I was adopted when I was 8 weeks old. I remember my parents telling me from a very young age. I never really thought anything of it. I am now 32 and still have no idea who my birth mother is, whether I have siblings or why I was given up for adoption. I do question those things occasionally and have even contimplated looking for answers. I think adoptive parents should be as honest as they can about everything because there is always the chance it will come out later and be way more destructive. I think people who have been adopted always have a few missing pieces that bother them every now and then. Having the answers to those may help them to feel more complete somehow. Even though the situation started out as a bad thing God turned it into something wonderful. So I would say tell the child little things as they grow, talk about it often and when they are old enought to understand explain the situation. Hope this helps.

 

At 4:39 PM , Anonymous Patti VZ said…

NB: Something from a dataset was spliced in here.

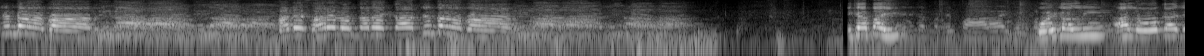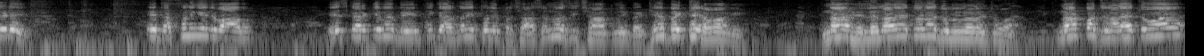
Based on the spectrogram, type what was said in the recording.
ਜਿੰਦਾਬਾਦ। ਜਿੰਦਾਬਾਦ ਜਿੰਦਾਬਾਦ ਸਾਡੇ ਸਾਰੇ ਲੋਕਾਂ ਦਾ ਇੱਕ ਜਿੰਦਾਬਾਦ। ਠੀਕ ਹੈ ਭਾਈ। ਕੋਈ ਗੱਲ ਨਹੀਂ ਆ ਲੋਕ ਆ ਜਿਹੜੇ, ਇਹ ਦੱਸਣਗੇ ਜਵਾਬ। ਇਸ ਕਰਕੇ ਮੈਂ ਬੇਨਤੀ ਕਰਦਾ, ਇੱਥੋਂ ਦੇ ਪ੍ਰਸ਼ਾਸਨ ਨੂੰ ਅਸੀਂ ਸ਼ਾਂਤਮਈ ਬੈਠੇ ਆ ਬੈਠੇ ਰਵਾਂਗੇ। ਨਾ ਹਿੱਲਣ ਵਾਲਿਆਂ ਚੋਂ, ਨਾ ਜੁਲਣ ਵਾਲਿਆਂ ਚੋਂ ਆ, ਨਾ ਭੱਜਣ ਵਾਲਿਆਂ ਚੋਂ ਆ।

As a parent of two adopted boys, I can say we have always been very open about their adoptions... to age level. I had a sign hanging in their room from infancy: You didn't grow under my heart. You grew in my heart. They knew from as soon as they could understand they were adopted. BUT we did not offer the reasons for the mother giving them up (yes, we know). As they have grown up (now 18 & 22), they are more mature and with greater understanding of how sometimes life isn't fair. We have reminded both of them that at 18 it is TOTALLY their choice to go seek out their biological mom, neither one of them has any desire to seek that information out. They have a family here that love them and support them. We have also tied the thought process of just as we are adopted children of Christ, they are DOUBLY adopted and doubly loved.

 

At 8:41 PM , Anonymous Anonymous said…

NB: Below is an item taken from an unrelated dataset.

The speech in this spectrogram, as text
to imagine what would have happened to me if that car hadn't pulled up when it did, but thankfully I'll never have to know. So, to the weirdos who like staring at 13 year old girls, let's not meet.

THANK YOU for answering and posting your feelings on this question...it does help to hear this....I am going to keep your post for future reference and to show it to my husband. I appreciate all the comments too!!

 

At 8:44 PM , Anonymous Anonymous said…

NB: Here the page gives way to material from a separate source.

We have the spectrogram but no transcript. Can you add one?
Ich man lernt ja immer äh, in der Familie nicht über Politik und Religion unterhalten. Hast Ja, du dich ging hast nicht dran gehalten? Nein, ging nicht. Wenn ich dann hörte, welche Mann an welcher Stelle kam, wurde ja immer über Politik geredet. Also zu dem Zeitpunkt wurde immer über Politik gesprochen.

VERY THOUGHT OUT ANSWER...VERY INSIGHTFUL! THIS HELPS ME!

 

At 5:53 PM , Blogger Sophia said…

I have been thinking about this post for a few days and here is what I think about it.

I would share the information with my child. It is hard to now an number for age to share but I think if the child is old enough to ask and want to know more, I would consider his/her personality. maybe 7 or 8 yrs? maybe 10? I am not sure.
I would say that he/she was created by a daddy who didn't care about the mommy and actually forced her and hurt her into getting pregnant (You could say rape, etc if the child is old enough and understands more about sex.)
but I think what I would emphasize most is the fact that this child's mother LOVED him/her ENOUGH to give birth and NOT to abort him/her and give her as a gift to a family who really, really wanted her/him. Dreamed about having him/her, perhaps. And that ultimately s/he is a beautiful gift for his/her adoptive parents!

 
Post a Comment
<< Home
 


About Me

Name: Sheila

Home: Belleville, Ontario, Canada

About Me: I'm a Christian author of a bunch of books, and a frequent speaker to women's groups and marriage conferences. Best of all, I love homeschooling my daughters, Rebecca and Katie. And I love to knit. Preferably simultaneously.

See my complete profile

Follow This Blog:

 Subscribe to To Love, Honor and Vacuum

Follow on Twitter:
Follow on Facebook:


Important Links
Previous Posts


Categories
Popular Archived Posts
Archives
Christian Blogs
Mom Blogs
Marriage/Intimacy Blogs
Blogs For Younger/Not Yet Married Readers
Housework Blogs
Cooking/Homemaking Blogs
Writing Links
Credits
Blog Design by Christi Gifford www.ArtDesignsbyChristi.com

Images from www.istockphoto.com

Related Posts with Thumbnails